== Data to use ==
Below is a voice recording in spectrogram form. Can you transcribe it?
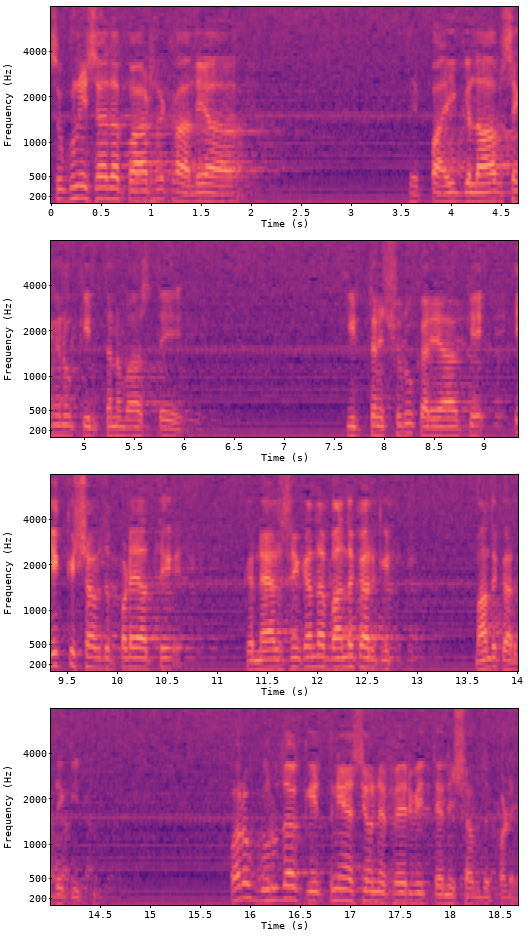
ਸੁਖਮਨੀ ਸਾਹਿਬ ਦਾ ਪਾਠ ਰਖਾ ਲਿਆ ਤੇ ਭਾਈ ਗੁਲਾਬ ਸਿੰਘ ਨੂੰ ਕੀਰਤਨ ਵਾਸਤੇ ਕੀਰਤਨ ਸ਼ੁਰੂ ਕਰਿਆ ਕਿ ਇੱਕ ਸ਼ਬਦ ਪੜਿਆ ਤੇ ਕਰਨੈਲ ਸਿੰਘ ਕਹਿੰਦਾ, ਬੰਦ ਕਰ ਕੀ, ਬੰਦ ਕਰ ਦੇ ਕੀਰਤਨ। ਪਰ ਉਹ ਗੁਰੂ ਦਾ ਕੀਰਤਨੀਆ ਸੀ ਉਹਨੇ ਫਿਰ ਵੀ ਤਿੰਨ ਸ਼ਬਦ ਪੜੇ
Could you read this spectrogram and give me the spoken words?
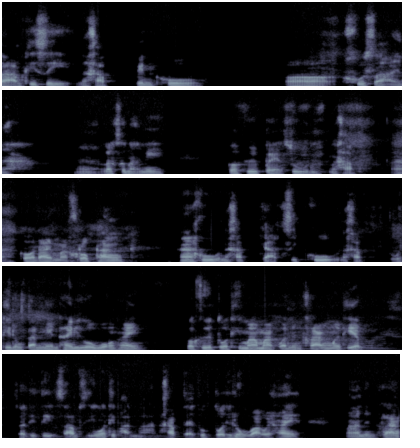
สามที่สี่นะครับ เป็นคู่อ่อคู่ซ้ายนะอ่าลักษณะนี้ก็คือแปดศูนย์นะครับอ่าก็ได้มาครบทั้งห้าคู่นะครับ จากสิบคู่นะครับ ตัวที่ลงตันเน้นให้หรือว่าวงให้ ก็คือตัวที่มามากกว่าหนึ่งครั้งเมื่อเทียบสถิติสามสี่งวดที่ผ่านมานะครับ แต่ทุกตัวที่ลงวางไว้ให้มาหนึ่งครั้ง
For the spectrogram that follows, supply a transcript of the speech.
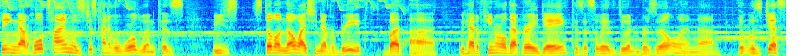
thing, that whole time was just kind of a whirlwind because we just still don't know why she never breathed. But uh, we had a funeral that very day because that's the way they do it in Brazil, and uh, it was just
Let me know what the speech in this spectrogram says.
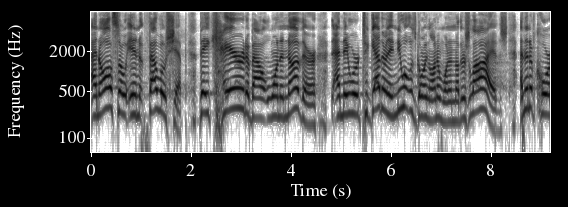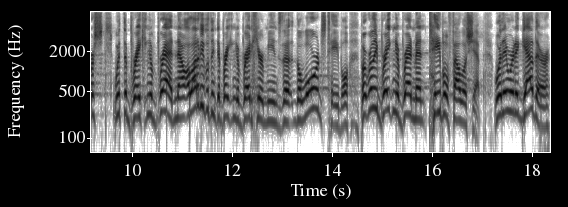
and also in fellowship. They cared about one another and they were together and they knew what was going on in one another's lives. And then of course, with the breaking of bread. Now, a lot of people think the breaking of bread here means the, the Lord's table, but really breaking of bread meant table fellowship, where they were together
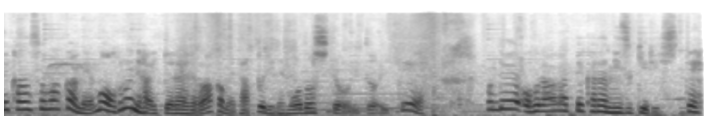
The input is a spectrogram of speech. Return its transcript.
で、乾燥わかめ、もうお風呂に入ってる間わかめたっぷりで戻しておいておいて、ほんで、お風呂上がってから水切りして、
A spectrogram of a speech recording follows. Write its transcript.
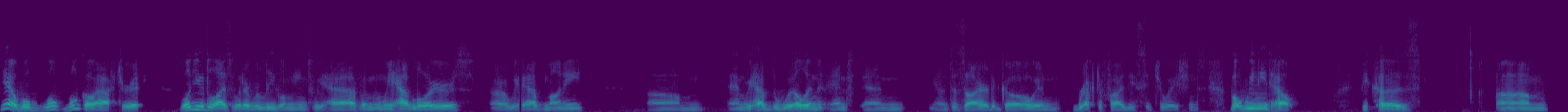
yeah, we'll, we'll, we'll go after it. We'll utilize whatever legal means we have. I mean, we have lawyers, uh, we have money, um, and we have the will and, and, and you know, desire to go and rectify these situations. But we need help because um,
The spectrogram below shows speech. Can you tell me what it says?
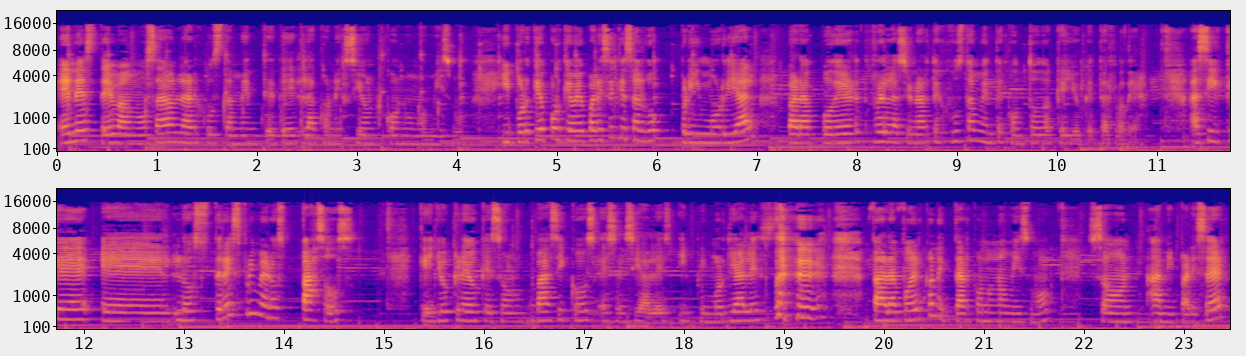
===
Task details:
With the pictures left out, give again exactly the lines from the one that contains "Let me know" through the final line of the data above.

Solution below:
Let me know what the speech in this spectrogram says.
and also in fellowship. They cared about one another and they were together and they knew what was going on in one another's lives. And then of course, with the breaking of bread. Now, a lot of people think the breaking of bread here means the, the Lord's table, but really breaking of bread meant table fellowship, where they were together
The input is a spectrogram of speech. Return its transcript.
で、乾燥わかめ、もうお風呂に入ってる間わかめたっぷりで戻しておいておいて、ほんで、お風呂上がってから水切りして、
A spectrogram of a speech recording follows. Write its transcript.
yeah, we'll, we'll, we'll go after it. We'll utilize whatever legal means we have. I mean, we have lawyers, uh, we have money, um, and we have the will and, and, and you know, desire to go and rectify these situations. But we need help because um,
The spectrogram below shows speech. Can you tell me what it says?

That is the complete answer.